The ASA are going to have their work cut out as homeopaths try to use their usual pseudoscience and substandard research to back up ludicrous claims that sugar pills cab treat illness. It is going to be interesting to see how this unfolds. Personally, I believe this could turn into a war of attrition until such time as homeopaths start to be prosecuted. The sooner that happens the better for all, I fear.
Homeopaths really believe they hold a sacred truth about healing. They are stuck in one of philosopher Stephen Law’s intellectual black holes. They are so surrounded by their anti-intellectual justifications and myths that there is no escape back through the event horizon of delusion and back into the real world.
And the goal of the NC campaign is to stop other people falling through that trap into a world beyond reason.
IMPORTANT INFORMATION FOR HOMEOPATHS ON ASA
Status with Advertising Standards Authority following
meeting of 23 June 2011
The Society, Faculty and BHA along with our lawyer and
representative from our communications firm met with three
representatives from the ASA late Thursday to discuss
their guidelines to homeopaths about advertising.
The profession has opened a dialogue with the ASA but they
are not going to be easily shifted from their positions,
and they will not stop the course of action they have
already set in motion. What was gained from the meeting
are the following:
. Agreement by the ASA to consider our proposal for a
proper evaluation of the evidence in homeopathy, which we
will send to them by 1 July.
. To meet and work with one named person from the CAP
(Committee of Advertising Practice) team to develop a
vocabulary for use in websites that is appropriate and
useful for our professions and meets the Code.
We will therefore be following up these developments
directly with the ASA along with professional advice.
However, if you have received a letter from the ASA for
action by 1 July:
. In the short-term the ASA are not shifting their
position on the evidence.

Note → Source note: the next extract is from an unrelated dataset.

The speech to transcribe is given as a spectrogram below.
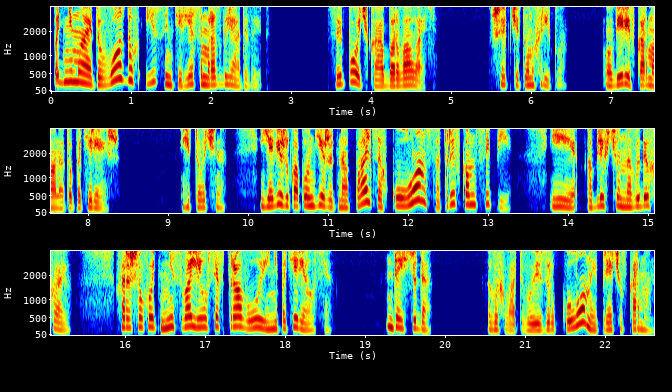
поднимает в воздух и с интересом разглядывает. «Цепочка оборвалась», — шепчет он хрипло. «Убери в карман, а то потеряешь». И точно. Я вижу, как он держит на пальцах кулон с отрывком цепи. И облегченно выдыхаю. Хорошо, хоть не свалился в траву и не потерялся. «Дай сюда». Выхватываю из рук кулон и прячу в карман.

We have made clear this is not
acceptable given that they are inappropriately using a
non-scientific document (House of Commons Science and
Technology Committee Evidence Check Report) as
. The ASA have made clear that, from 4th July, they will
be reviewing and reassessing websites that were complained
about to see if modifications have been made.
. If you have made some but not all changes required, you
will be sent a second letter from the ASA.
. If you receive a second letter from the ASA, contact
your registering body immediately.
As a profession we wish to comply with the ASA and CAP
guidance on advertising so it is “legal, decent, honest
and truthful.” However, we are very prepared to defend
wording that is appropriately referenced to the evidence
base that does exist.
Unfortunately, the ASA made it clear that they do not see
merit in developing a disclaimer that would go on all
websites, as it would not change the fact that other
statements within the websites are not ‘compliant’.
However, we can take heart in the fact that the ASA are
willing to consider alternatives to its current blanket
approach to the research evidence (in which it applies the
Science and Technology Committee Evidence Check Report as
the final word).
We were told at the meeting that a number of complaints
have been made about organisational websites, particularly
the BHA, Faculty of Homeopathy and Society of Homeopaths.
These organisations will respond to these complaints with
a robust supply of evidence, and hope that through that
process we will gain further clarity on specific wording
that is acceptable to the ASA investigations team.
Naturally we will keep you posted.
Next steps will be shared as soon as possible but it is
very clear that as a profession we must be thoughtful and
strategic in response and not reactionary. A dialogue has
been initiated with the ASA, and that in itself is a